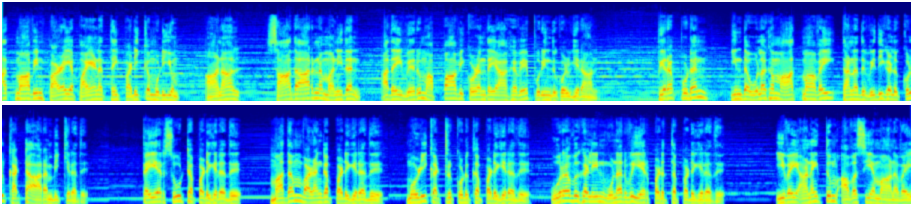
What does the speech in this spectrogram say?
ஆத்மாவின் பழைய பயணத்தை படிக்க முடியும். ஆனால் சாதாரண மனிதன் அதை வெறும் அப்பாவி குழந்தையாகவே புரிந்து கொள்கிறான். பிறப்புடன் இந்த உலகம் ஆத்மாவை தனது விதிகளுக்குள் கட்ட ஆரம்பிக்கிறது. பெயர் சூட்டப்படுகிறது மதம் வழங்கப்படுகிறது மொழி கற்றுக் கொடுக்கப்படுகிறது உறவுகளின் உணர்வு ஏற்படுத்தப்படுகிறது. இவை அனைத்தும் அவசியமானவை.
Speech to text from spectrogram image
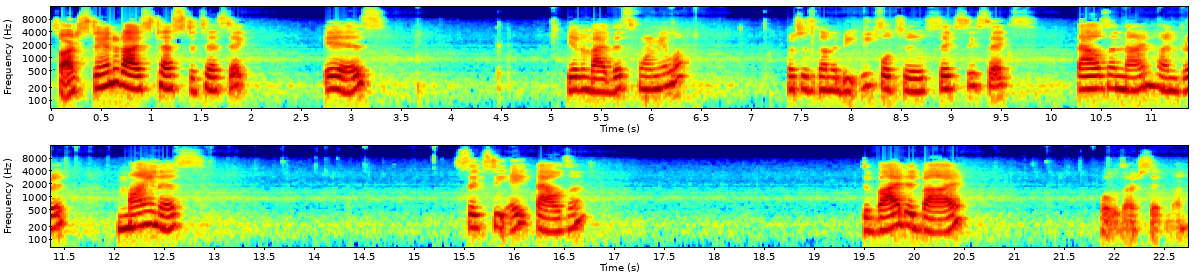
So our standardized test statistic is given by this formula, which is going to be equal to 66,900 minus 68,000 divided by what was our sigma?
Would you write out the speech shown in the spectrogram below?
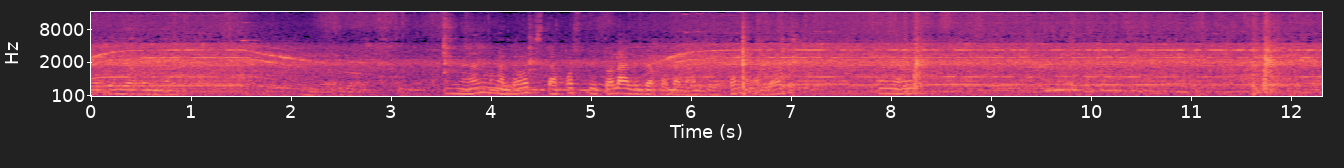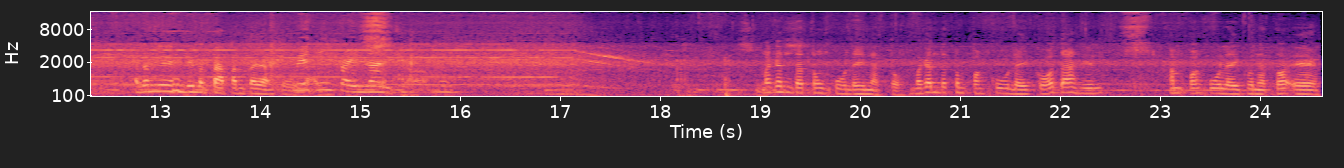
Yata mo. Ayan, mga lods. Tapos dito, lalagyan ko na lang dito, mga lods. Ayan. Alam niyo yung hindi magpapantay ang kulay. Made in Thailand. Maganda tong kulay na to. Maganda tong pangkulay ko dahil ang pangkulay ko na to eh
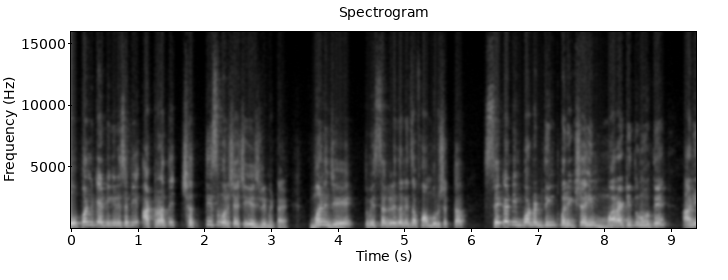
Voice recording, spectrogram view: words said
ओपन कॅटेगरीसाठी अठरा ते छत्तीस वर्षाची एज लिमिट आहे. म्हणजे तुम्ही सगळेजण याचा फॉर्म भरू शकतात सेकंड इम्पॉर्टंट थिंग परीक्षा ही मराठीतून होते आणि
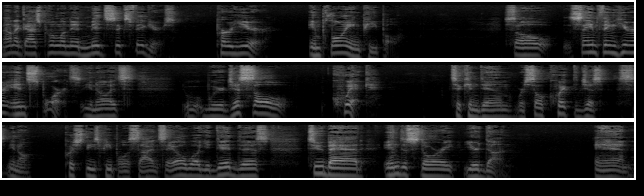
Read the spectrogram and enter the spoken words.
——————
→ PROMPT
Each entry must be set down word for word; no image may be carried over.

→ EXERCISE ANSWER
What does the speech in this spectrogram say?
ஆத்மாவின் பழைய பயணத்தை படிக்க முடியும். ஆனால் சாதாரண மனிதன் அதை வெறும் அப்பாவி குழந்தையாகவே புரிந்து கொள்கிறான். பிறப்புடன் இந்த உலகம் ஆத்மாவை தனது விதிகளுக்குள் கட்ட ஆரம்பிக்கிறது. பெயர் சூட்டப்படுகிறது மதம் வழங்கப்படுகிறது மொழி கற்றுக் கொடுக்கப்படுகிறது உறவுகளின் உணர்வு ஏற்படுத்தப்படுகிறது. இவை அனைத்தும் அவசியமானவை.
Speech to text from spectrogram image
So our standardized test statistic is given by this formula, which is going to be equal to 66,900 minus 68,000 divided by what was our sigma?
Would you write out the speech shown in the spectrogram below?
Yata mo. Ayan, mga lods. Tapos dito, lalagyan ko na lang dito, mga lods. Ayan. Alam niyo yung hindi magpapantay ang kulay. Made in Thailand. Maganda tong kulay na to. Maganda tong pangkulay ko dahil ang pangkulay ko na to eh
Voice recording, spectrogram view: words said
ओपन कॅटेगरीसाठी अठरा ते छत्तीस वर्षाची एज लिमिट आहे. म्हणजे तुम्ही सगळेजण याचा फॉर्म भरू शकतात सेकंड इम्पॉर्टंट थिंग परीक्षा ही मराठीतून होते आणि
Read the spectrogram and enter the spoken words.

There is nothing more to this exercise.